Demersal trawling is an imprecise, non-selective practice and fishermen targeting certain fish may inadvertently net other fish during the process. Fish caught in this way are both undesirable and unmarketable, and by European law, fishermen have to throw them back into the sea, invariably dead or dying. In addition, due to quota restrictions, only the largest and best quality fish are kept so that smaller fish are also discarded. Net mesh size should allow these smaller, almost always juvenile fish, to escape, but this is rarely the case. The SafetyNet sustainable trawling system addresses these problems by exploiting the natural behavioral and physiological differences between different species of fish in order to help crews catch the right fish.

The Escape Rings are designed to hold meshes open to allow juvenile, undersized and endangered fish to escape before the net is drawn in. By illuminating the apertures in the net's meshes the rings will act in a similar way to an emergency exit sign, alerting the fish to the danger they are in and providing an escape route away from it. The rings are offered in different sizes and are made of cast nylon with the illuminating lens made from polyurethane.

The redesigned net uses existing materials and technology and is raised off the seabed, massively reducing its footprint, reducing damage to the seabed and reducing friction, which means less fuel is needed to pull it. This not only cuts down on carbon emissions but also offers an incentive for use as it will save crews money in the long-run.

Supporting documents: Dan Watson pdf 1, Dan Watson pdf 2, Dan Watson pdf 3, Dan Watson pdf 4

HIGHLY COMMENDED: Precision D Shin Guard, Jaipreet Bahra, Aston University

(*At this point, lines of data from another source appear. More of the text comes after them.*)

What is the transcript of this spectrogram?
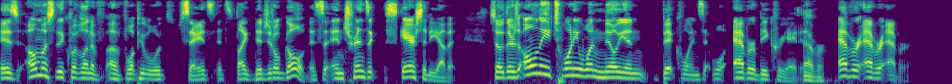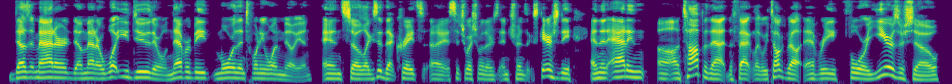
is almost the equivalent of, of what people would say it's it's like digital gold. It's the intrinsic scarcity of it. So there's only 21 million bitcoins that will ever be created Ever. ever, ever, ever. Doesn't matter. No matter what you do, there will never be more than 21 million. And so, like I said, that creates a situation where there's intrinsic scarcity. And then adding uh, on top of that, the fact, like we talked about, every four years or so,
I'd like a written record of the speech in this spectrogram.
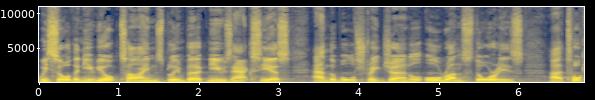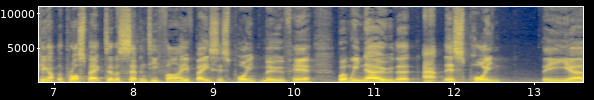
we saw the New York Times, Bloomberg News, Axios, and the Wall Street Journal all run stories uh, talking up the prospect of a 75 basis point move here when we know that at this point the uh,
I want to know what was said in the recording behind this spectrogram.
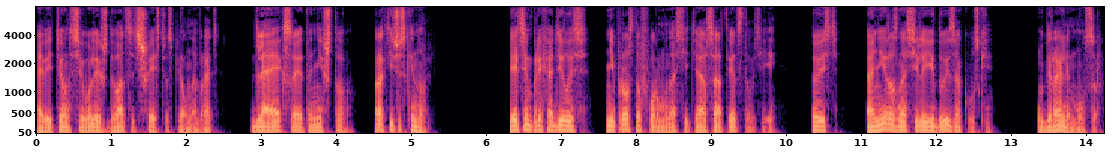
а ведь он всего лишь 26 успел набрать. Для Экса это ничто, практически ноль. Этим приходилось не просто форму носить, а соответствовать ей. То есть они разносили еду и закуски, убирали мусор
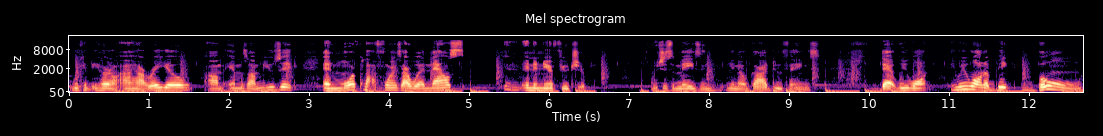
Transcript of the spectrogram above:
We can be heard on iHeartRadio, um, Amazon Music, and more platforms. I will announce in, in the near future, which is amazing. You know, God do things that we want. We want a big boom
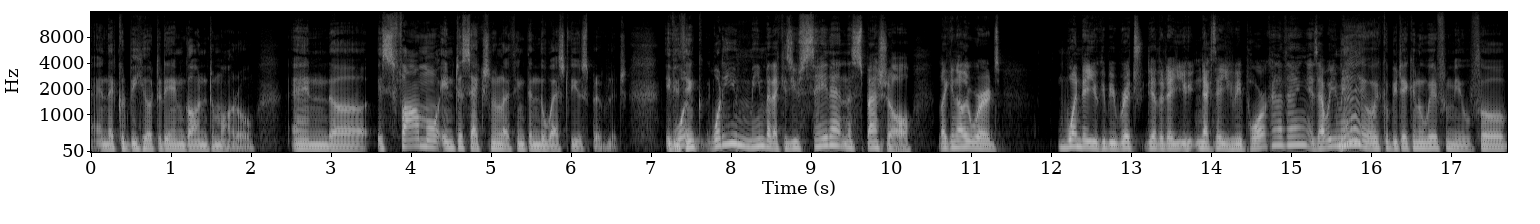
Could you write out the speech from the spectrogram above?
and that could be here today and gone tomorrow. And uh, is far more intersectional, I think, than the West views privilege. If you what, think what do you mean by that? Because you say that in the special. Like, in other words, one day you could be rich, the other day, you next day you could be poor, kind of thing. Is that what you mean? Yeah, or it could be taken away from you for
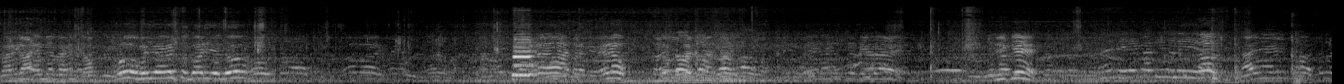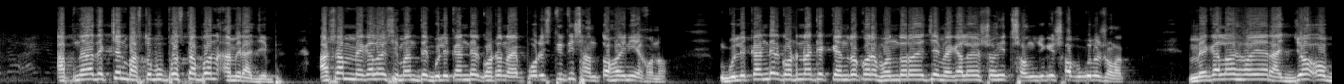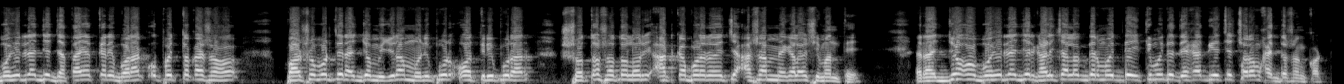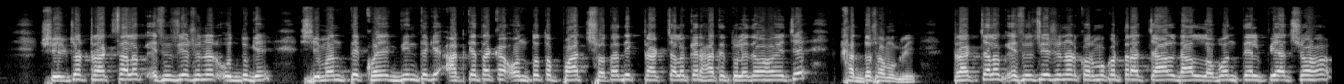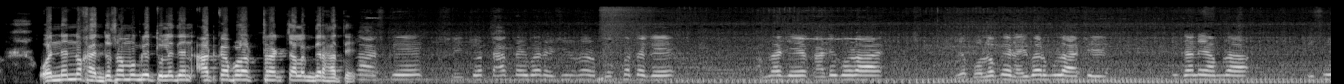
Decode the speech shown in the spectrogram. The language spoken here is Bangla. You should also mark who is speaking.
Speaker 1: ओ भैया ये तो गाड़ी है दो
Speaker 2: আপনারা দেখছেন বাস্তব উপস্থাপন আমি রাজীব আসাম মেঘালয় সীমান্তে গুলিকাণ্ডের ঘটনায় পরিস্থিতি শান্ত হয়নি এখনো গুলিকাণ্ডের ঘটনাকে কেন্দ্র করে বন্ধ রয়েছে মেঘালয়ের সহিত সংযোগী সবগুলো সড়ক মেঘালয় হয়ে রাজ্য ও বহির্রাজ্যে যাতায়াতকারী বরাক উপত্যকা সহ পার্শ্ববর্তী রাজ্য মিজোরাম, মণিপুর ও ত্রিপুরার শত শত লরি আটকা পড়ে রয়েছে আসাম মেঘালয় সীমান্তে। রাজ্য ও বহির্রাজ্যের গাড়ি চালকদের মধ্যে ইতিমধ্যে দেখা দিয়েছে চরম খাদ্য সংকট। শিলচর ট্রাক চালক অ্যাসোসিয়েশনের উদ্যোগে সীমান্তে কয়েকদিন থেকে আটকে থাকা অন্তত পাঁচ শতাধিক ট্রাক চালকের হাতে তুলে দেওয়া হয়েছে খাদ্য সামগ্রী। ট্রাক চালক অ্যাসোসিয়েশনের কর্মকর্তারা চাল, ডাল, লবণ, তেল, পেঁয়াজ সহ অন্যান্য খাদ্য সামগ্রী তুলে দেন আটকা পড়া ট্রাক চালকদের হাতে।
Speaker 3: আজকে শিলচর ট্রাক ড্রাইভার অ্যাসোসিয়েশনের পক্ষ থেকে আমরা যে কাটিগোড়ায় যে ব্লকের ড্রাইভারগুলো আছে, এখানে আমরা কিছু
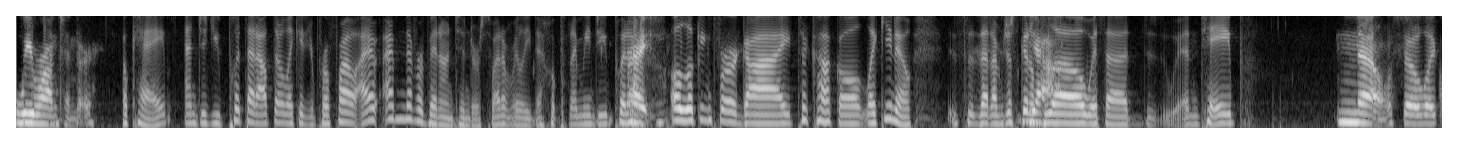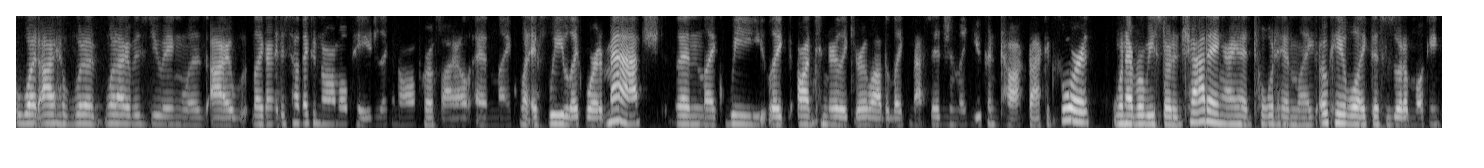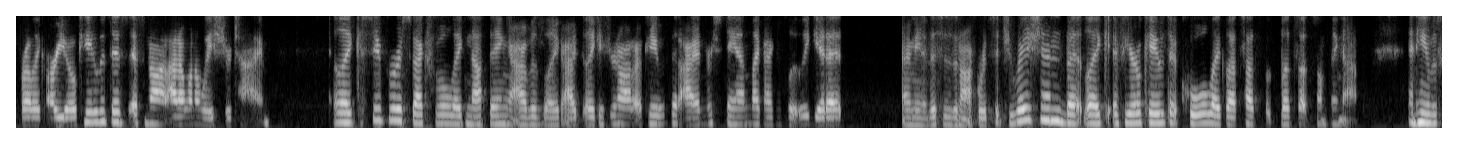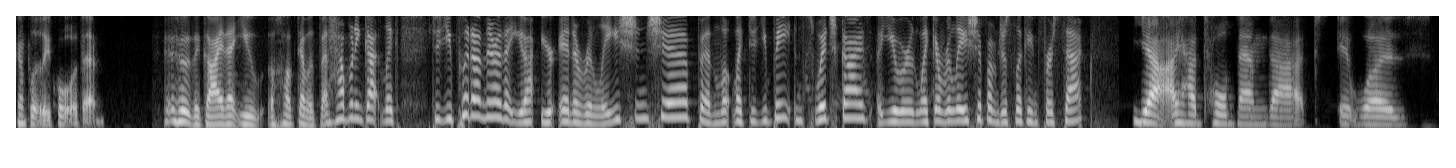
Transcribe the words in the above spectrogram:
we were on Tinder. Okay. And did you put that out there, like in your profile? I, I've never been on Tinder, so I don't really know. But I mean, do you put Right. out, oh, looking for a guy to cuckle, like you know, so that I'm just gonna Yeah. blow with a and tape? No, so like what I what I- what I was doing was I like I just had like a normal page, like a normal profile, and like when if we like were to match, then like we like on Tinder, like you're allowed to like message and like you can talk back and forth. Whenever we started chatting, I had told him like, okay, well like this is what I'm looking for. Like, are you okay with this? If not, I don't want to waste your time. Like super respectful, like nothing. I was like, I like if you're not okay with it, I understand. Like I completely get it. I mean, this is an awkward situation, but like if you're okay with it, cool. Like let's set let's set something up. And he was completely cool with it. Who the guy that you hooked up with? But how many guys? Like, did you put on there that you you're in a relationship and look like? Did you bait and switch guys? You were like a relationship. I'm just looking for sex. Yeah, I had told them that it was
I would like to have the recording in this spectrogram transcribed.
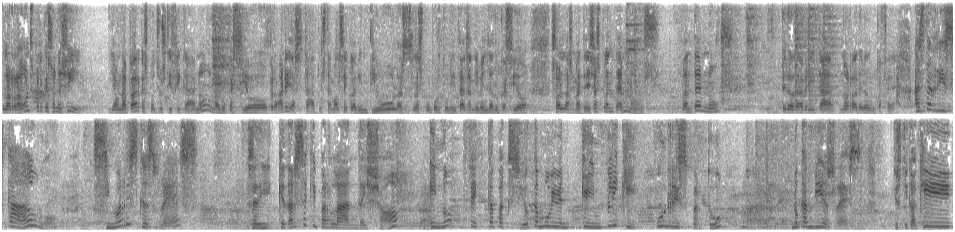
Les raons per què són així? Hi ha una part que es pot justificar, no? L'educació, però ara ja està, estem al segle XXI, les, les oportunitats a nivell d'educació són les mateixes, plantem-nos, plantem-nos, però de veritat, no darrere d'un cafè. Has d'arriscar alguna cosa. Si no arrisques res, és a dir, quedar-se aquí parlant d'això i no fer cap acció, cap moviment que impliqui un risc per tu, no canvies res. Jo estic aquí,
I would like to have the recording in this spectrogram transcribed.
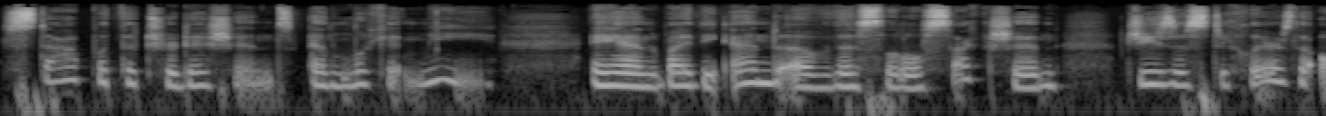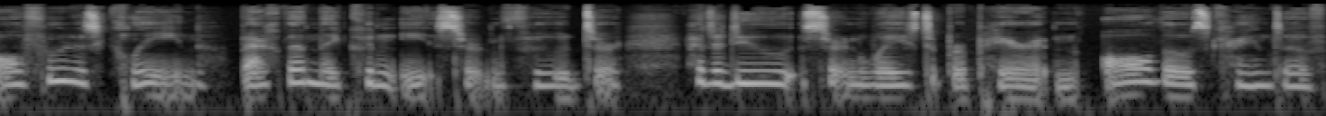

A soccer shin guard incorporating smart polymer material. Jaipreet wins a placement with Brightworks plus a cheque for £100

The shin guard is part of a possible future range of shin protection equipment designed to counter the growing number of football injuries. It provides both protection and mobility. The base of the guard forms an innovative part of the design, giving extra protection, and another innovative feature is the provision of protection to the back of the shin.

The components are made with a core of d3o foam, an advanced polymer invented by Richard Palmer, ex RCA and Imperial College and a former DuPont scientist. D3o is an engineered material with intelligent molecules that flow with you when you move, but on impact lock together to absorb impact energy. It is in use in ski and racing suits and in biker jackets. The plastic packaging and point-of-sale have also been designed.

Supporting document: Japreet Bahra pdf

HIGHLY COMMENDED: flow • R • spiral, Helena From, London South Bank University

A shower head based on a ball and spiral mechanism designed to reduce water consumption by more than half
Helena wins a placement with HellermannTyton plus a cheque for £100

Each person in the UK uses 150 litres of water every day, 33% of which is for personal washing. Showering for more than 6 minutes consumes more water than a bath. Most people would like to change their behaviour yet still enjoy a shower. With this product a 10-minute shower will now use only 5 minutes of water flow.

Water flow in the shower head pushes a ball up a spiral inside the flow tube and stops the flow after 60 seconds when soap or shampoo can be used. When the shower head is placed back on its bracket, water pressure is released and the ball returns to its original position.  This saves water, money and energy, and reduces the carbon footprint. In addition, a visually humorous effect of filling a water balloon is created.

Supporting documents: Helena From pdf 1, Helena From pdf 2, Helena From pdf 3, Helena From pdf 4, Helena From pdf 5